Summary Of The Book
Originally published in 1885, King Solomon's Mines takes the reader on an exploratory journey to the unexplored regions of Africa. Set against the background of infinite deserts and snow-covered mountains, the story is about an adventurous group led by Allan Quatermain. Allan is searching for his missing brother and the treasure of the biblical King Solomon.
This group of adventurers has to face unexpected danger, myths, evil sorceress, lost tribes, hardship, and cruel kings to reach their destination and fulfill their purpose. Moreover, Allan and his group have to face tribal war and at the end even confront the evil witch Gagool. As these people go through a series of adventures, they narrowly escape death.

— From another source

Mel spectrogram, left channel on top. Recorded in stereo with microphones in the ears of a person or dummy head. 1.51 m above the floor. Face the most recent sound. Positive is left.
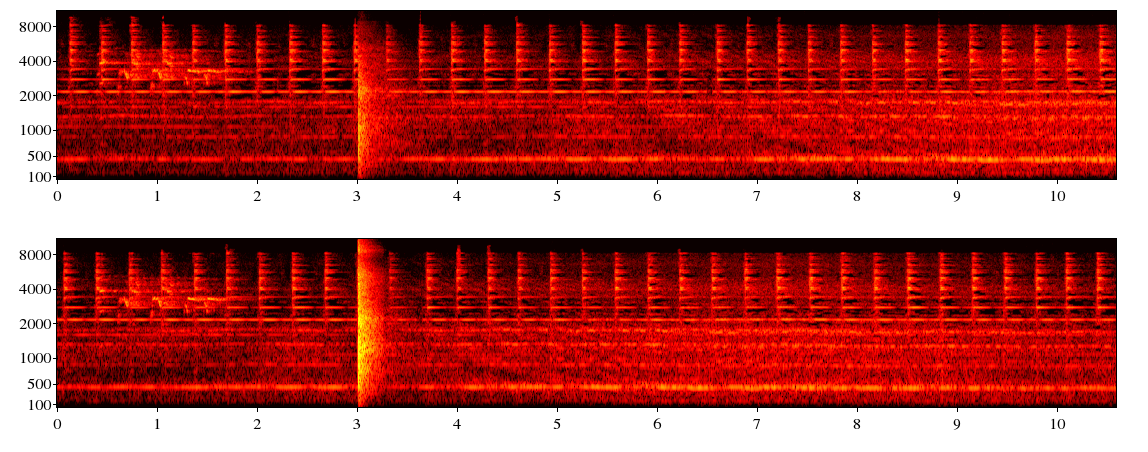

First published in 1885, King Solomon's Mines is still considered one of the first few English adventure novels set in the backdrop of Africa. Haggard's thrilling saga of Allan Quatermain, an elephant hunter, and his fabled search for Solomon's treasures was one of the bestselling novels of the nineteenth century. However, as the critics have said, this book is more than just an adventurous story and offers detailed portrayal of the battles and alliances of African tribesmen and white colonials.
King Solomon's Mines is believed to be the origin of the Lost World literary genre. There are six adaptations of this book to film.
About Henry Rider Haggard
Henry Rider Haggard was a British scholar and novelist famously known for writing adventure novels. He is also known as the founder of the Lost World literary genre.
Haggard has also published various other books including Ayesha: The Return of She, Moon Of Israel, The Brethren, She And Allan, Cleopatra, Nada the Lily, The World's Desire, When The World Shook, The People Of The Mist, and many more.
Born on 22nd June 1856 in Norfolk, his initial education began at Garsington Rectory in Oxfordshire. However, his father did not send him for expensive private education because he didn't consider him intelligent enough like his brothers. He was sent to South Africa to work as an assistant to the secretary of Lieutenant-Governor of the Colony of Natal. In 1880, he married to Louisa Margitson and had one son and three daughters with her. He was also intensely involved with reforming agriculture. Haggard died at age of 68 in 1925.